You may wonder why the title of this post says “Pesky Serpents” and there is a picture of a cute baby bunny. This is because this blog does not support pictures of snakes.
Last week, The Hunter asked when I was going to write about snakes. I have no idea why he asked me that. It’s not even a normal question. He should be well aware by this time that snakes are not an acceptable topic of conversation around here.
“I’ve already mentioned snakes once, a couple of months ago, and that’s all the press I’m giving them,” I replied.
I may have still been saying “…them,” when he pushed me to one side. We were walking back to the house from the edge of the woods, where we had been inspecting the progress of the recently seeded grass. I looked down and there was this large (I say Gi-normous, The Hunter says two feet; I compromise on large, The Hunter says I exaggerate) snake.

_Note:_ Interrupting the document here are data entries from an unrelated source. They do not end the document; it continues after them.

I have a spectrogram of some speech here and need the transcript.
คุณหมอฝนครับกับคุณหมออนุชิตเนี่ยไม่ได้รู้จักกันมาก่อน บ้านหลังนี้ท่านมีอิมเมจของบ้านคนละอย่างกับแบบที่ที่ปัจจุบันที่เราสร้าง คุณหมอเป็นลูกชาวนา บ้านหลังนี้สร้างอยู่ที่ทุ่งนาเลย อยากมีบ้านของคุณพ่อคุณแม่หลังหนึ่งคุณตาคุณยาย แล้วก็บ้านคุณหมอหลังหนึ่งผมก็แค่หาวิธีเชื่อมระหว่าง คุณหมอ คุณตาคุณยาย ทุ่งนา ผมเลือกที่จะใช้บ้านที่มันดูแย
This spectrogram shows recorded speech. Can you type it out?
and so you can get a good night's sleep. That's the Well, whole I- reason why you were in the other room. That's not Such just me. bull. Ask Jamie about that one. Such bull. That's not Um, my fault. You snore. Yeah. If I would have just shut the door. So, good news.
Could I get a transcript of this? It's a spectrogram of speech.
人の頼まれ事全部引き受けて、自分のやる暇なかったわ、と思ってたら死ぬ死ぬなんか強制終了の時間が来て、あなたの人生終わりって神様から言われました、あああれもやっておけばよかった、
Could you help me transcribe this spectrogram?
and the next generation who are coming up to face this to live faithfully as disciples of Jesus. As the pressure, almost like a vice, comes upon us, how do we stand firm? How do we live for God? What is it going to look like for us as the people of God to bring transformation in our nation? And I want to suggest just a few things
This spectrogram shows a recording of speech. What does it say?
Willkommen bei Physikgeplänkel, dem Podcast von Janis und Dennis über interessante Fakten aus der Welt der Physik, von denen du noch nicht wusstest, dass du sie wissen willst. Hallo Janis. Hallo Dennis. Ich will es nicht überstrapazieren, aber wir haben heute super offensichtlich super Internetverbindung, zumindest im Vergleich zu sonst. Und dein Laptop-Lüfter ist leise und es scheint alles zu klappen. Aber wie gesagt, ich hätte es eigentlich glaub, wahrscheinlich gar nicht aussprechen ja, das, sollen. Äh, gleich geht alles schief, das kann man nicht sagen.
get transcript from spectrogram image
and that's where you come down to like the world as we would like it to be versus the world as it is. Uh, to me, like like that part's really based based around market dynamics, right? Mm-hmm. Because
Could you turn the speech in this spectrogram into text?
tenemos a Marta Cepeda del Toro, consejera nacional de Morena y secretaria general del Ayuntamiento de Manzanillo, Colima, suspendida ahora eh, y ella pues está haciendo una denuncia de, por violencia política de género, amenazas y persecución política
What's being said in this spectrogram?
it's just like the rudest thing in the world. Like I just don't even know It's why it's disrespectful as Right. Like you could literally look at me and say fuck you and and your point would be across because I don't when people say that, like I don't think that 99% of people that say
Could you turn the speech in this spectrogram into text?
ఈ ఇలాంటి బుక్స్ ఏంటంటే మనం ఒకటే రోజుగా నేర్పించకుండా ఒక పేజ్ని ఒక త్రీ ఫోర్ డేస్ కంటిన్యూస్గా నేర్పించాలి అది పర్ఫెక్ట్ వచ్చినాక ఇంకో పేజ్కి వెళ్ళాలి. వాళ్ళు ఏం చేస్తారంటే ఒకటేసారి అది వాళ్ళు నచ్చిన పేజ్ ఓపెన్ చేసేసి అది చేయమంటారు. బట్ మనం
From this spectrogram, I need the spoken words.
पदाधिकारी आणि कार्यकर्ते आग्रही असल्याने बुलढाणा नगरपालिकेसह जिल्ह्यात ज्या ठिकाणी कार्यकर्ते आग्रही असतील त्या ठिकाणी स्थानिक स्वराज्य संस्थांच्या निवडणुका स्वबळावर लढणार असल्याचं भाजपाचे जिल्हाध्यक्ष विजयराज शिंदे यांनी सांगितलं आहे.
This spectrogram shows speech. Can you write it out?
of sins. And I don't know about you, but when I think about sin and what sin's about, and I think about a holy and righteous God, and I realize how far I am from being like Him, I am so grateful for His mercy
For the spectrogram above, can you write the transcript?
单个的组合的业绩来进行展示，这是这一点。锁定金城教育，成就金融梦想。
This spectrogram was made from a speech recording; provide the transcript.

In continuing this frightful tale, The Hunter and I remain divided on the description: I say it was leaping through the grass and curving all about the place. The Hunter says it was merely attempting to move along on the top of the grass and there was no leaping involved. Believe me, it wasn’t merely “moving along”; there was a lot of up and down-ing going on as well. It was not what I like to see near the patio.

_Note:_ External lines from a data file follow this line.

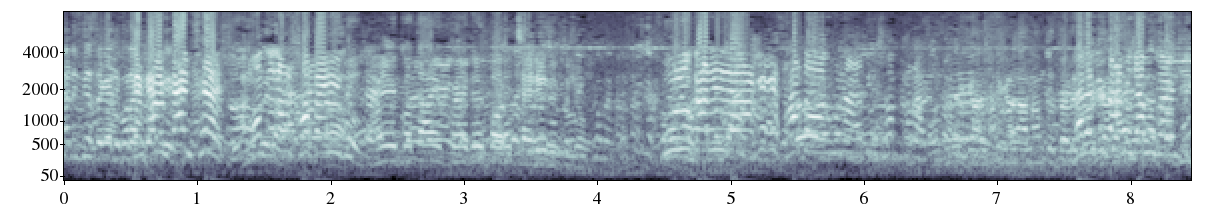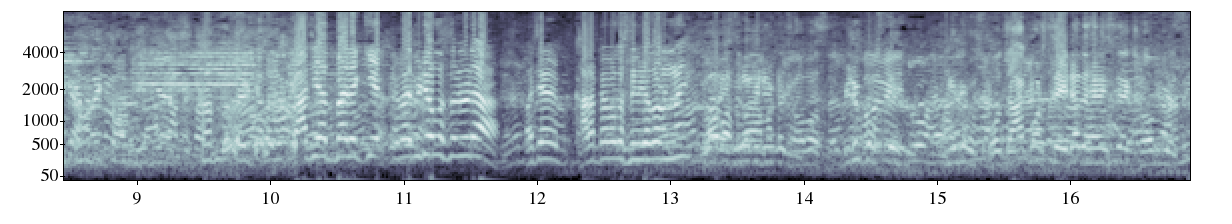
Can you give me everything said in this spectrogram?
গাড়ি দিয়ে গাড়ি পরে কারণ টাইম শেষ মন্দির আমরা সবাই নিব এই কথা কইতে তোর ছাইরে দিছিল কোনো গাড়ি আগে সাদা হবে না এদিকে সব খারাপ আরে কিন্তু আমি যাব গাড়ি থেকে। কাজিয়াত বাইরে কি এবার ভিডিও করছেন এটা আচ্ছা খারাপ ব্যাপার করছেন ভিডিও করেন নাই ও যা করছে এটা দেখাইছে সবই আছে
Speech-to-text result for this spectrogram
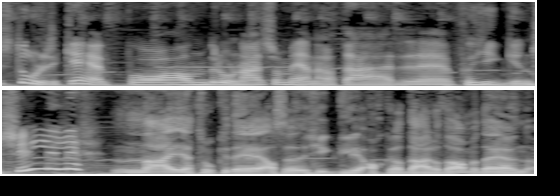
stoler ikke helt på han broren her som mener at det er eh, for hyggens skyld, eller? Nei, jeg tror ikke det altså, hyggelig akkurat der og da, men det er jo en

He asked: “Well, why did you look? You know perfectly well if I shove you out of the way, there is a car coming, someone has a gun or there is a snake.”
In reply, I gave him a look and went into the house. The Hunter went into the garage to get something to dispatch the reptile. And for the rest of the day he shook his head and muttered, “I never see snakes, except when I’m with you. I’ve never in my whole life seen one in the open grass like that….”
Apparently neither had Timothy Merrick. There is a very early American folk ballad – some say it is the first American folk ballad – about Timothy and the rattlesnake that bit him. He died. It happened not five miles from where I am typing.
I do not co-exist with snakes. Not in the cellar, not in the yard, not in the garden. I loathe them with a visceral passion. I don’t care how wonderful they are at keeping down mice and bugs and whatever else they keep down (apparently in the case of Timothy, young men.) I don’t loathe any of those things. I can tolerate them. But not snakes.
I have long maintained, no doubt blasphemously, that if it had been Elizabeth, not Eve, in the garden, we would be there yet. There would have been none of that sad business with the apple. Before the first words of the fateful challenge were out of the serpent’s mouth, I’d have been over the hedge and out of sight.
A day latter, as I am standing at the sink, I can’t remember doing what – no doubt something housewifely – I see The Hunter pause at the edge of the woods and stare at something. Then I see him very softly back up and head to the garage and return with the lawn edger.
He came in a short time later and announced he had dispatched another one. Then he spent the rest of the day muttering softly that a snake two days in a row was unheard of – even with all the time he has spent in the woods.
Now it is five days later. The Hunter went to check on his tomatoes and I followed him out of the house. I turned the corner by the garage and there is another serpent. This time The Hunter says: “Wow. That’s a big one.”
Why does he think it is necessary to say things like that? But you have it from his own personal lips. This one was HUGE. I go inside and he goes for the edger. When he re-appears, I ask him what he has done with it. He says he buried it right there. My eyes pop out.
I don’t know what you call it when you simultaneously sigh, gasp and shriek at the same time, but that’s the pitch you want to hear for the next words.
“I’ve still got to weed that garden! I don’t want to find dead, rotting snakes in it. Or worse yet, stumble on a wake with all its friends mourning” (end with an upward tone verging on a shriek.)
He says he will weed that section from now on. I tell him he is correct.
I am getting quite jumpy these days. Still, I can’t help myself and later on I start pulling weeds in another section of the garden – one that is fairly open and which I’ve surveyed very carefully before stepping so much as a toe in it. I hear behind me: “What are you doing? Trying to find a snake?”
Perhaps we can move to Ireland.